  1. Is there a white list of Masses and other liturgical compositions from which the choir director is free to select according to his taste? 
  2. Must the female singers be separated from the male by a distinct barrier, in the choir gallery? 
  3. Is it de rigueur that the celebrant should not be kept waiting before the Preface and the Pater Noster? 
  4. Is the organist allowed to accompany the celebrant in the singing of the Preface? 
  5. Are non-Catholics ever allowed to sing at High Mass or any other liturgical service? 
  6. Are Catholics who, without permission of their confessor, sing regularly in a Protestant church, allowed to sing occasionally in a Catholic choir? 
  7. Is an orchestra allowed on solemn occasions? 
  8. What kind of instrumental music is allowed, besides the organ? Is an instrumental solo ever allowed, e.g. cornet? 
  9. Are vocal solos permissible? 


  1. There is no general official list of "White Masses". There are, however, local lists in some dioceses, and there are reliable unofficial recommendations in such publications as Schirmer's Bulletin of Catholic Church Music, published quarterly at No. 3 East Forty-third Street, New York City. 
  2. There is no mention of such a prescription in any of the decrees that we have seen. The Motu Proprio of 22 November, 1903, restricts the singing of the liturgical parts of the office to male voices on the ground that women are not allowed to take part in the liturgical office (Motu proprio, No. 13). Decrees of a later date (4210 and 4231) simply prescribe that the men and women be separated. 
  3. The principle is clearly enunciated in the Motu proprio (No. 22). However, it is not an unreasonable delay if the celebrant is obliged to wait a minute or two. In fact, the Holy Father reminds the celebrant that he, too, have some consideration for the choir (ibid.). 
  4. The Motu proprio expressly ordains (No. 12) that the celebrant at the altar and the ministers should sing the melodies assigned to them "in Gregorian Chant, and without the accompaniment of the organ". 
  5. There is no decree against non-Catholics singing in the liturgical services. There is, however, a prescription of the Motu proprio (No. 14) according to which only persons of known piety and probity be admitted to the office of singer in the services of the Church. 
  6. Since singing in a Protestant Church is not malum in se, it is allowed, in certain circumstances. If it is done in disobedience to the confessor's advice (there must be a good reason for the advice in question), the singer may be excluded from the Catholic choir under the ruling mentioned in the answer to No. 5. 

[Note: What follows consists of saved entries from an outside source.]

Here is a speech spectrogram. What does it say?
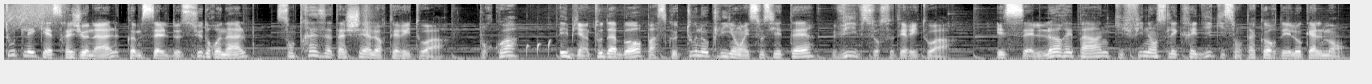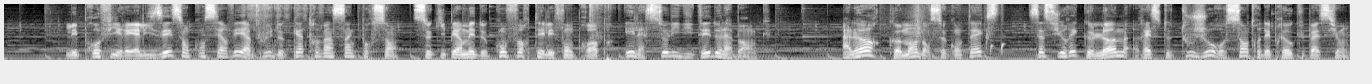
Toutes les caisses régionales, comme celle de Sud-Rhône-Alpes, sont très attachées à leur territoire. Pourquoi? Eh bien tout d'abord parce que tous nos clients et sociétaires vivent sur ce territoire. Et c'est leur épargne qui finance les crédits qui sont accordés localement. Les profits réalisés sont conservés à plus de 85%, ce qui permet de conforter les fonds propres et la solidité de la banque. Alors, comment dans ce contexte s'assurer que l'homme reste toujours au centre des préoccupations?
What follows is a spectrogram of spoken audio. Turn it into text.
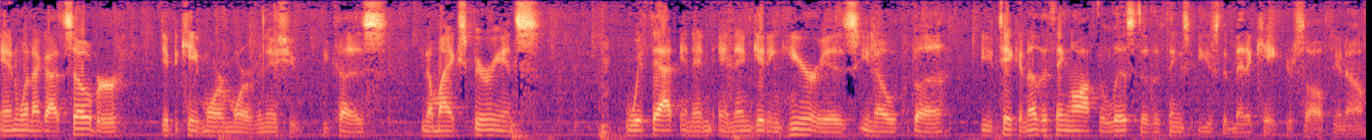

  7. The orchestra is not forbidden. The church organ is, however, the ordinary and the legitimate instrument for accompanying the voices of the choir. Other instruments may be allowed, "with the special permission of the bishop," under the proviso that they be made subordinate to the vocal music (Motu proprio, No. 15). 
  8. This is a matter of taste. "Noisy" instruments and "light" instruments are expressly forbidden : under this prohibition come the piano, the drum, cymbals, "and such like". In any case, instrumental solos are not allowed. 
  9. Choral music is the rule; the only soloist is the celebrant. At the same time, the Motu proprio recognizes that the solo may be used, so long as it does not predominate (No. 12).